Senate Republicans have signaled that President Donald Trump's budget proposal for fiscal year 2018 would be largely ignored once congressional appropriators begin to work on a budget deal.
On May 22, the Trump administration released its 2018 budget, calling for dramatic cuts to non-military discretionary spending over the next decade. If the plan were passed without alteration, Medicaid would be reduced by $610 billion, food stamp benefits by $191 billion, employment programs for the disabled by $49 billion, child tax credits by $40 billion and student loan forgives by $27 billion by 2027, according to Quartz.

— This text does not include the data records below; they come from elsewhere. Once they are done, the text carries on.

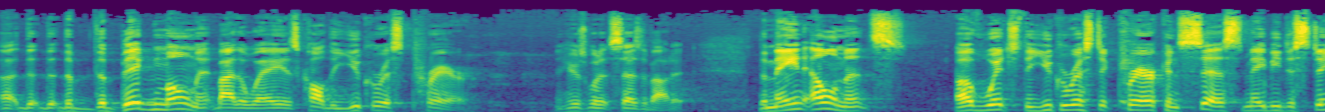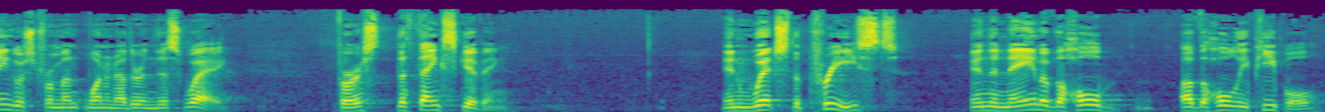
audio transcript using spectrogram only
Uh, the, the, the big moment, by the way, is called the Eucharist prayer. And here's what it says about it The main elements of which the Eucharistic prayer consists may be distinguished from one another in this way. First, the thanksgiving, in which the priest, in the name of the whole of the holy people,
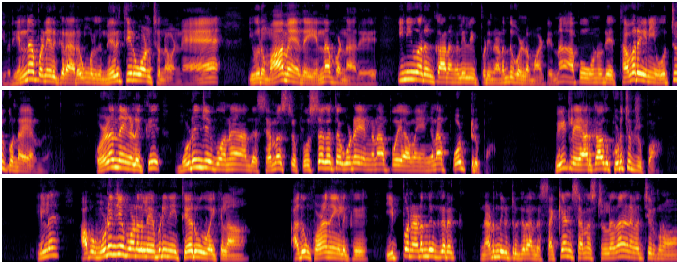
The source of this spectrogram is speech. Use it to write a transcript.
இவர் என்ன பண்ணியிருக்கிறாரு உங்களுக்கு நிறுத்திடுவோன்னு சொன்ன உடனே இவர் மாமேதை என்ன பண்ணாரு? இனி வரும் காலங்களில் இப்படி நடந்து கொள்ள மாட்டேன்னா அப்போ உன்னுடைய தவறை நீ ஒற்றுக்கொண்டாயான்னு அர்த்தம். குழந்தைங்களுக்கு முடிஞ்சு போன அந்த செமஸ்டர் புஸ்தகத்தை கூட எங்கன்னா போய் அவன் எங்கன்னா போட்டிருப்பான். வீட்டில் யாருக்காவது கொடுத்துட்டு இருப்பான் இல்லை அப்போ முடிஞ்சு போனதில் எப்படி நீ தேர்வு வைக்கலாம்? அதுவும் குழந்தைங்களுக்கு இப்போ நடந்துக்கிற நடந்துகிட்டு இருக்கிற அந்த செகண்ட் செமஸ்டர்ல தான் வச்சிருக்கணும்.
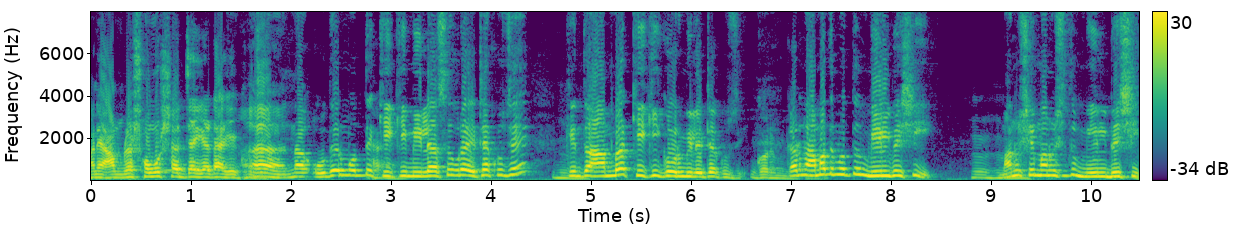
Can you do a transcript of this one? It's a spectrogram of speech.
মানে আমরা সমস্যার জায়গাটা আগে খুঁজি। হ্যাঁ না ওদের মধ্যে কি কি মিল আছে ওরা এটা খুঁজে কিন্তু আমরা কি কি গরমিল এটা খুঁজি। কারণ আমাদের মধ্যে মিল বেশি। মানুষের মানুষের তো মিল বেশি।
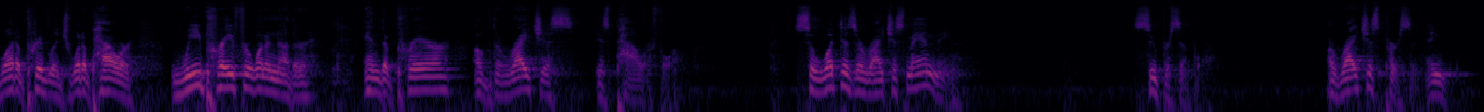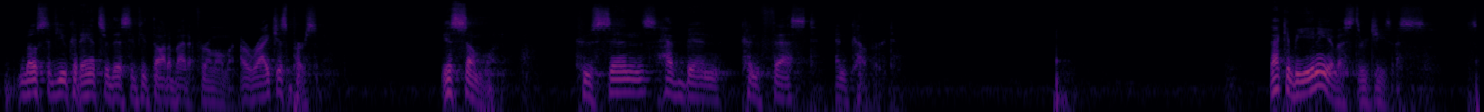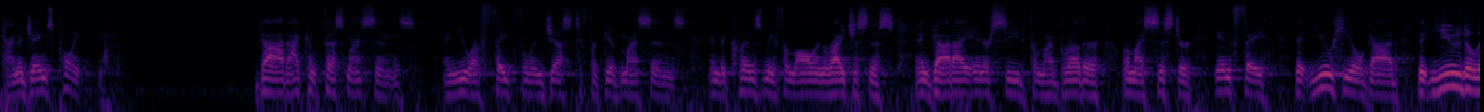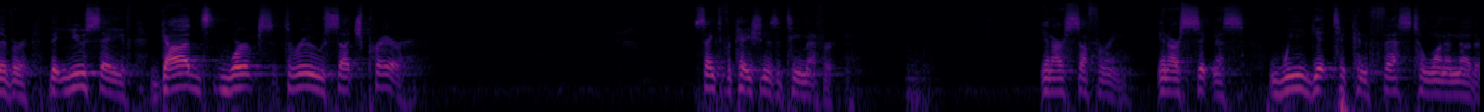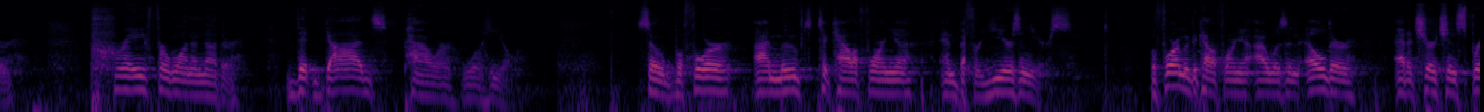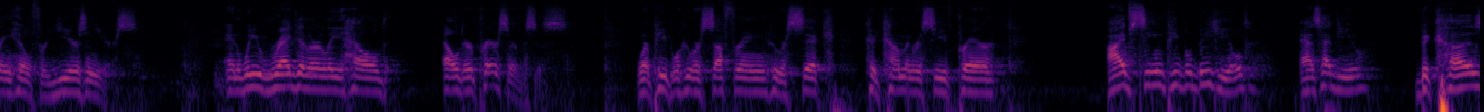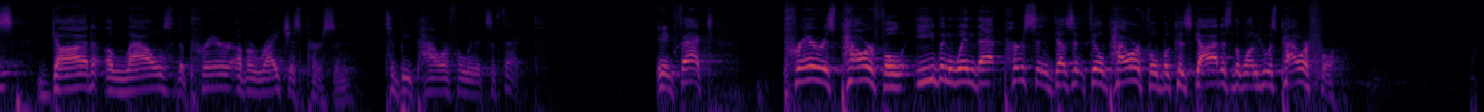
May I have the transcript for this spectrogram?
what a privilege, what a power. We pray for one another, and the prayer of the righteous is powerful. So, what does a righteous man mean? Super simple. A righteous person, and most of you could answer this if you thought about it for a moment. A righteous person is someone whose sins have been confessed and covered. That can be any of us through Jesus. It's kind of James' point. God, I confess my sins and you are faithful and just to forgive my sins and to cleanse me from all unrighteousness. And God, I intercede for my brother or my sister in faith that you heal, God, that you deliver, that you save. God works through such prayer. Sanctification is a team effort. In our suffering, in our sickness, we get to confess to one another, pray for one another that God's power will heal. So before I moved to California, and for years and years, before I moved to California, I was an elder at a church in Spring Hill for years and years. And we regularly held elder prayer services where people who were suffering, who were sick, could come and receive prayer. I've seen people be healed, as have you, because God allows the prayer of a righteous person to be powerful in its effect. And in fact, prayer is powerful even when that person doesn't feel powerful because God is the one who is powerful.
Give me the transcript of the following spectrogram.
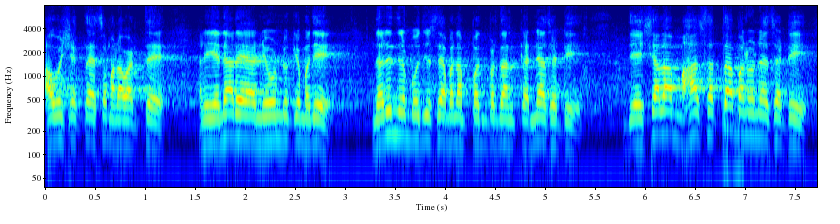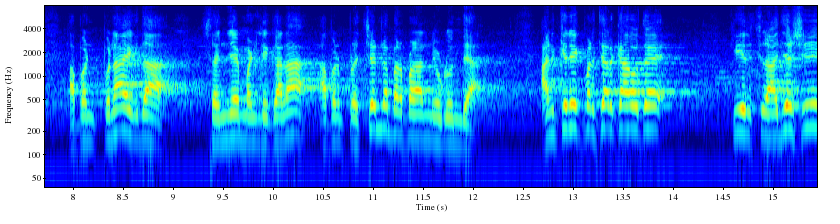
आवश्यकता आहे असं मला वाटतंय. आणि येणाऱ्या या निवडणुकीमध्ये नरेंद्र मोदी साहेबांना पंतप्रधान करण्यासाठी देशाला महासत्ता बनवण्यासाठी आपण पुन्हा एकदा संजय मंडलिकांना आपण प्रचंड बळबळाने निवडून द्या. आणखीन एक प्रचार काय होत आहे की राजश्री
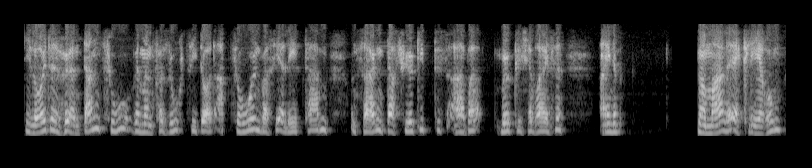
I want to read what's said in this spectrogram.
Die Leute hören dann zu, wenn man versucht, sie dort abzuholen, was sie erlebt haben und sagen, dafür gibt es aber möglicherweise eine normale Erklärung,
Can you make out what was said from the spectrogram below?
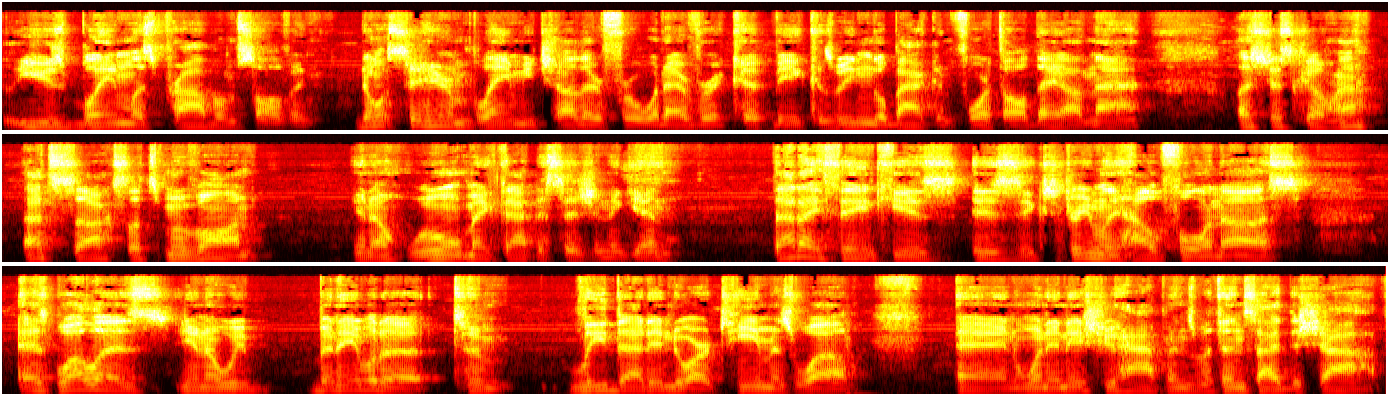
use blameless problem solving. Don't sit here and blame each other for whatever it could be because we can go back and forth all day on that. Let's just go, huh? That sucks. Let's move on. You know, we won't make that decision again. That I think is is extremely helpful in us as well as, you know, we've been able to to lead that into our team as well. And when an issue happens with inside the shop,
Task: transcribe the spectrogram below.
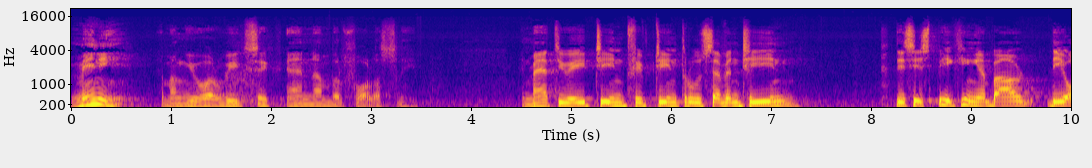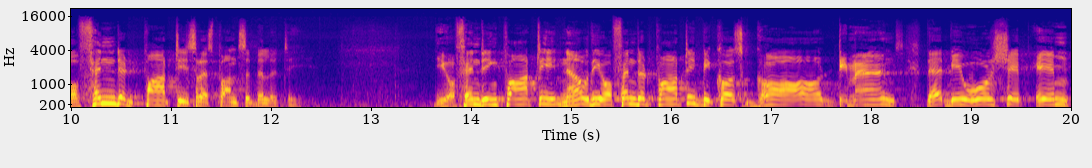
many among you are weak, sick, and number fall asleep. In Matthew 18 15 through 17, this is speaking about the offended party's responsibility. The offending party, now the offended party, because God demands that we worship Him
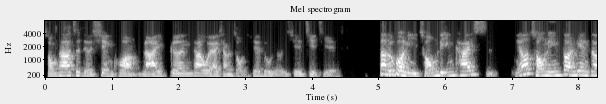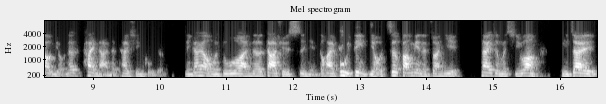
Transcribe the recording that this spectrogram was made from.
从他自己的现况来跟他未来想走这些路有一些借接？那如果你从零开始，你要从零锻炼到有，那太难了，太辛苦了。你看看我们读完的大学四年，都还不一定有这方面的专业。那你怎么期望你在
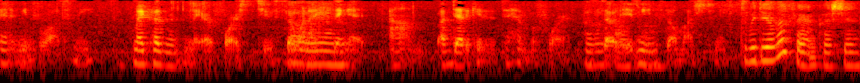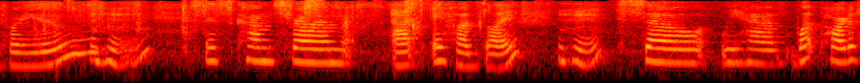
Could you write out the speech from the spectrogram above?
and it means a lot to me. My cousin's in the air force too so Oh, when i sing it um, i've dedicated it to him before Oh, so that's it means so much to me So we do have a fan question for you. mhm This comes from at a Hug's Life. mhm So we have what part of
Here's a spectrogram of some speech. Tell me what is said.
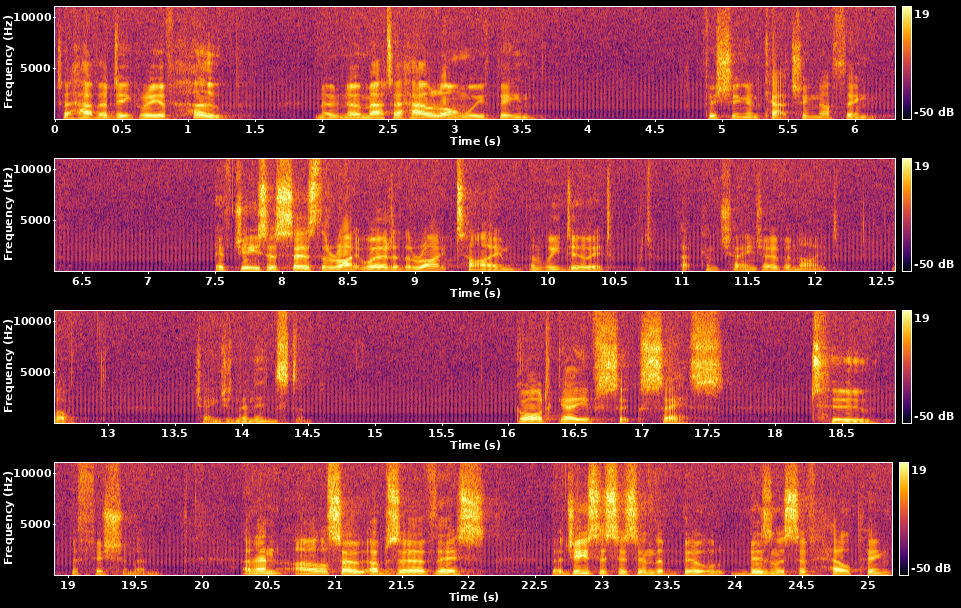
to have a degree of hope. You know, no matter how long we've been fishing and catching nothing, if Jesus says the right word at the right time and we do it, that can change overnight. Well, change in an instant. God gave success to the fishermen. And then I also observe this that Jesus is in the business of helping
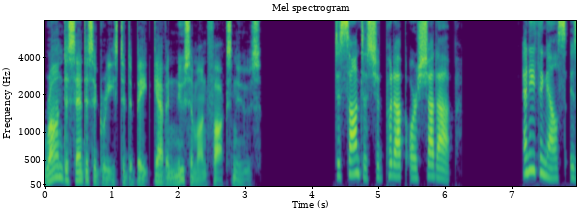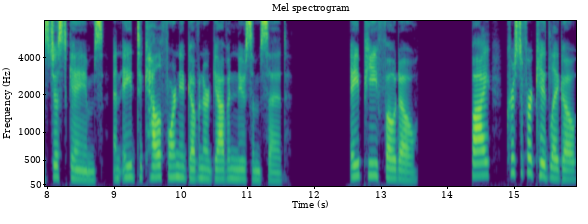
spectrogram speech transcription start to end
Ron DeSantis agrees to debate Gavin Newsom on Fox News. DeSantis should put up or shut up. Anything else is just games, an aide to California Governor Gavin Newsom said. AP photo. By Christopher Cadelago,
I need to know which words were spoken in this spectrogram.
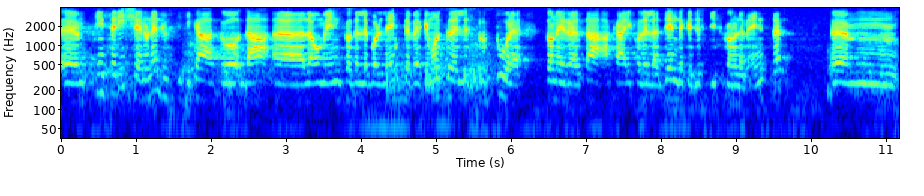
Eh, si inserisce e non è giustificato dall'aumento eh, delle bollette perché molte delle strutture sono in realtà a carico delle aziende che gestiscono le mense. Um,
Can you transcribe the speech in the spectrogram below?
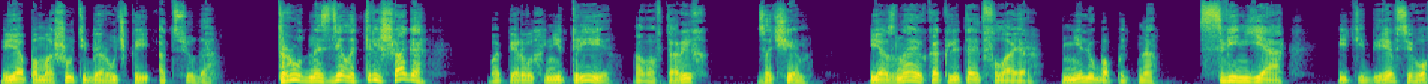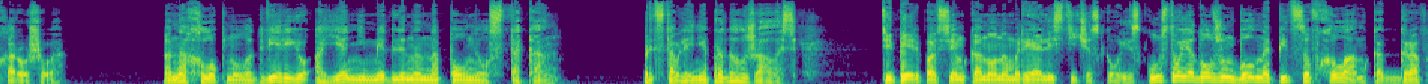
«Я помашу тебе ручкой отсюда». Трудно сделать три шага? Во-первых, не три, а во-вторых, зачем? Я знаю, как летает флайер. Не любопытно. Свинья! И тебе всего хорошего. Она хлопнула дверью, а я немедленно наполнил стакан. Представление продолжалось. Теперь по всем канонам реалистического искусства я должен был напиться в хлам, как граф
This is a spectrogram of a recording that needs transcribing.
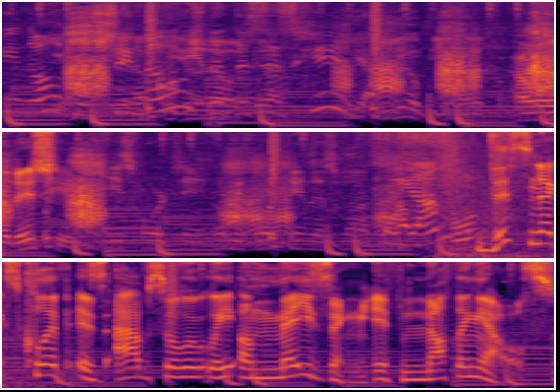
he knows she knows that this is him. Yeah, he'll be right. How old is she? He's 14. He'll be 14 this month. So young. This next clip is absolutely amazing, if nothing else.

On May 23, Senate Majority Leader Republican Mitch McConnell of Kentucky asserted that the GOP-majority Congress would view President Donald Trump's budget as merely a suggestion and craft their own budget plan, The Hill reports.
"We'll be taking into account what the president is recommending, but it will not be determinative in every respect," McConnell said on Capitol Hill. "I didn't engage in a ringing endorsement of President [George W.] Bush's budgets either."
Republican Sen. John McCain of Arizona, noting his dissatisfaction with the proposed budget's increases for defense spending, described the administration's proposal "dead on arrival."
Meanwhile, McConnell noted that any budget deal passed by Congress would require input from Democrat lawmakers, who would unanimously oppose the majority of the Trump budget's proposed cuts, The Washington Post reports.
"We'll have to negotiate the top line with Senate Democrats, we know that," McConnell said. "They will not be irrelevant in the process, and at some point, here in the near future, those discussions will begin."
"This is kind of the game," Republican Sen. John Cornyn of Texas said of negotiating with the Democrats. "We know the president's budget won't pass as proposed."
Steve Ellis, vice president of the nonpartisan non-profit Taxpayers for Common Sense, noted that history is littered with White House budget plans that were never incorporated into congressional spending deals.
"It's true of any president's budget that somebody on the Hill is going to say, 'It's dead on arrival,'" Ellis told USA Today. "And with the cuts envisioned and changes to entitlement programs, this one may be deader than most."
On May 23, Senate Minority Leader Democrat Chuck Schumer of New York asserted that the Trump budget would betray many of the president's voters.
"The irony of the Trump budget is that it hurts many of the people who supported him most in the campaign," Schumer said on the Senate floor. "That’s the great irony of the budget. When you add it all up, the Trump budget is a comic book villain-bad budget."